A journey across four continents to the heart of the conflict over who should own the great works of ancient art Why are the Elgin Marbles in London and not on the Acropolis? Why do there seem to be as many mummies in France as there are in Egypt? Why are so many Etruscan masterworks in America? For the past two centuries, the West has been plundering the treasures of the ancient world to fill its great museums, but in recent years, the countries where ancient civilizations originated have begun to push back, taking museums to court, prosecuting curators, and threatening to force the return of these priceless objects.
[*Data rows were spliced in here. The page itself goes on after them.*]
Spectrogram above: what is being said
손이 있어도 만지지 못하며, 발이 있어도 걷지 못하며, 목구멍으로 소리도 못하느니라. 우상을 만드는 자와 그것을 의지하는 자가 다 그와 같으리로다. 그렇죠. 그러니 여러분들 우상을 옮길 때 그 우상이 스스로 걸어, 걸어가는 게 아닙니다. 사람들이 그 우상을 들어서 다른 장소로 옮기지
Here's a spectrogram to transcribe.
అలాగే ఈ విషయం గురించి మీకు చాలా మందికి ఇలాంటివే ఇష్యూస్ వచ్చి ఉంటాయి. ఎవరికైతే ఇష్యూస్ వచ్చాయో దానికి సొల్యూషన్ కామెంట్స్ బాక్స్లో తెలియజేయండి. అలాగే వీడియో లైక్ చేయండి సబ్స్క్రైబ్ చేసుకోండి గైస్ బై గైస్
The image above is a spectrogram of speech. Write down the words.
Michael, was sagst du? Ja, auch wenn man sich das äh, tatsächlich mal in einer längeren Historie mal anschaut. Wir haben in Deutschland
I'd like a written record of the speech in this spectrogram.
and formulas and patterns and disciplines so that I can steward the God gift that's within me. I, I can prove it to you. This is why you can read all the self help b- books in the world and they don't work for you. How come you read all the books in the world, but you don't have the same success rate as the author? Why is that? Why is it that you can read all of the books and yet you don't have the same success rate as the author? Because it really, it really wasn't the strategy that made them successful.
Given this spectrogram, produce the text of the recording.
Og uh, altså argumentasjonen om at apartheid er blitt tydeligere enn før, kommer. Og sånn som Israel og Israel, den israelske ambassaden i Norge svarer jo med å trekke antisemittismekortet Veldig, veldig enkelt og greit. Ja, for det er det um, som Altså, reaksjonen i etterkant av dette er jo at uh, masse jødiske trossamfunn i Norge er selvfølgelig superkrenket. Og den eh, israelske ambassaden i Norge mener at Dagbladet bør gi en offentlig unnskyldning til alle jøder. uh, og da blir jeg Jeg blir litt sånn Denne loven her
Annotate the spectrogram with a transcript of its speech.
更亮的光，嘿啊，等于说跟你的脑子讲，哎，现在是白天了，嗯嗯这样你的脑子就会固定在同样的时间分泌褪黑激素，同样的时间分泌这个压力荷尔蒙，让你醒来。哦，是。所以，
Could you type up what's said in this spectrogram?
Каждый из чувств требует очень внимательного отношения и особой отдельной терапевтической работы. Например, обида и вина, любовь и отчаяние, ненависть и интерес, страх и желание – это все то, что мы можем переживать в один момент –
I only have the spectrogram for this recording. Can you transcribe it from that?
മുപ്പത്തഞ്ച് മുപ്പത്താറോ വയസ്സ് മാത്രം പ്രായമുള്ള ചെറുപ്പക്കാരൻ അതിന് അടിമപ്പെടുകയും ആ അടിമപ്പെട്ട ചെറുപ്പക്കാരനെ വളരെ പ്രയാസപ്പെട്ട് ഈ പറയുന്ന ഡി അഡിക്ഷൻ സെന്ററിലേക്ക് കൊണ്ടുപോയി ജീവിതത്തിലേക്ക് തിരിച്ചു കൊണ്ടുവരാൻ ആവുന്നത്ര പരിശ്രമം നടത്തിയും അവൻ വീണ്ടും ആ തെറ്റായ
Where do these treasures rightly belong? Sharon Waxman, a former culture reporter for The New York Times and a longtime foreign correspondent, brings us inside this high-stakes conflict, examining the implications for the preservation of the objects themselves and for how we understand our shared cultural heritage. Her journey takes readers from the great cities of Europe and America to Egypt, Turkey, Greece, and Italy, as these countries face down the Louvre, the Metropolitan Museum, the British Museum, and the J. Paul Getty Museum. She also introduces a cast of determined and implacable characters whose battles may strip these museums of some of their most cherished treasures. For readers who are fascinated by antiquity, who love to frequent museums, and who believe in the value of cultural exchange, Loot opens a new window on an enduring conflict.
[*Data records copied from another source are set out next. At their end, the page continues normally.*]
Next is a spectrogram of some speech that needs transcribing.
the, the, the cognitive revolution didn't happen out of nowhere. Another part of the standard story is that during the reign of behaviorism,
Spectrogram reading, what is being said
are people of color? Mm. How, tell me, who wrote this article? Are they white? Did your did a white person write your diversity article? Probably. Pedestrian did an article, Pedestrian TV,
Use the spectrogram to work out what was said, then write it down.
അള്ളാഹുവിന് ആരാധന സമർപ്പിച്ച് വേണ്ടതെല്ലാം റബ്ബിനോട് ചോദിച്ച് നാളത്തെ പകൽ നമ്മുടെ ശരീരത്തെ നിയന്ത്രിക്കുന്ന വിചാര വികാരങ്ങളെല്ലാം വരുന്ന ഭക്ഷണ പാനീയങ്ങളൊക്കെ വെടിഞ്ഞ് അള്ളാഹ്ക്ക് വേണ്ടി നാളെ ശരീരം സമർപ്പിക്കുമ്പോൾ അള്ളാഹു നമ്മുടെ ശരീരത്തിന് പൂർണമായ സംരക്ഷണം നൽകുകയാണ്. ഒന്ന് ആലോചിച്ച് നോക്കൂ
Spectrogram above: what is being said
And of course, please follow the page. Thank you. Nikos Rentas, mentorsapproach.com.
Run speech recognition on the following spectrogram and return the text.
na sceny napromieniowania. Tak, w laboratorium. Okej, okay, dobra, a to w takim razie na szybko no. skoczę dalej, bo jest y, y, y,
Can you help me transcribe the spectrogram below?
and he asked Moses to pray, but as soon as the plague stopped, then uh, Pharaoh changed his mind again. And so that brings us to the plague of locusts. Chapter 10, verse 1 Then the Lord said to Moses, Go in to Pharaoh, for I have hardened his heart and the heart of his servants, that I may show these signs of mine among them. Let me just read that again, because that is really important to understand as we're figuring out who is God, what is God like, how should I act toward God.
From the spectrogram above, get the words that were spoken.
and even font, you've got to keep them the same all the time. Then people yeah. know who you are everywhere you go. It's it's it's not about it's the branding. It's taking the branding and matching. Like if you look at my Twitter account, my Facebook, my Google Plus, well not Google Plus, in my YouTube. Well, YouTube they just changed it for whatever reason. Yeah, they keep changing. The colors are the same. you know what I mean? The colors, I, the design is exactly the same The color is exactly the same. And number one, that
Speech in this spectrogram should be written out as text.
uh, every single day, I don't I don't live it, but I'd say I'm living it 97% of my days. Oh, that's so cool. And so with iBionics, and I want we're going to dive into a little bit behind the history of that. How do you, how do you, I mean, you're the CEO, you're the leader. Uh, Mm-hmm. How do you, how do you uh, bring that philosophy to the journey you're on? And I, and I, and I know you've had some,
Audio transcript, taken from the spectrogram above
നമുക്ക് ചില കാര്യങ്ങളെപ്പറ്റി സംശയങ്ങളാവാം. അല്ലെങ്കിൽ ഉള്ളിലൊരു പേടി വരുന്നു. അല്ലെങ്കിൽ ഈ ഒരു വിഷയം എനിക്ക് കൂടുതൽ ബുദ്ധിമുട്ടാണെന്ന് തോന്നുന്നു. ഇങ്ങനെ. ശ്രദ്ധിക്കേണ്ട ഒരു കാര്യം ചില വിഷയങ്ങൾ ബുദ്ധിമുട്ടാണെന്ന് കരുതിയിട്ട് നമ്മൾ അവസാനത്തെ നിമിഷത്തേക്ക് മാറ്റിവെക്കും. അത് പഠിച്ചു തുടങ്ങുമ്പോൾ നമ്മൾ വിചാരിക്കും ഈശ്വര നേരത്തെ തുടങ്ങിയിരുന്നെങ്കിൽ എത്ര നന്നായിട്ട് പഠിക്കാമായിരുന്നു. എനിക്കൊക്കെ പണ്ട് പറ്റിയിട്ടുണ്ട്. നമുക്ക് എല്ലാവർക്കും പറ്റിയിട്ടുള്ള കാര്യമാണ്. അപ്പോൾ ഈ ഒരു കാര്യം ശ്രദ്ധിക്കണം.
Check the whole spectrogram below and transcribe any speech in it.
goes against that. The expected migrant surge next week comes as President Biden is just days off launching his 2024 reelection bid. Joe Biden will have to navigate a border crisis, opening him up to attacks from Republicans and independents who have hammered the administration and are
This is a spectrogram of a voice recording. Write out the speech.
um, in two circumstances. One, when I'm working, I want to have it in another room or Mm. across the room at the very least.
Dining Out In Boston

Author: James C. O'Connell
Publisher: University Press of New England
ISBN: 1611689937
Size: 72.89 MB
Format: PDF, Kindle
View: 6765
Download and Read
Over the years, Boston has been one of America's leading laboratories of urban culture, including restaurants, and Boston history provides valuable insights into American food ways. James C. O'Connell, in this fascinating look at more than two centuries of culinary trends in Boston restaurants, presents a rich and hitherto unexplored side to the city's past. Dining Out in Boston shows that the city was a pioneer in elaborate hotel dining, oyster houses, French cuisine, student hangouts, ice cream parlors, the twentieth-century revival of traditional New England dishes, and contemporary locavore and trendy foodie culture. In these stories of the most-beloved Boston restaurants of yesterday and today - illustrated with an extensive collection of historic menus, postcards, and photos - O'Connell reveals a unique history sure to whet the intellectual and nostalgic appetite of Bostonians and restaurant-goers the world over.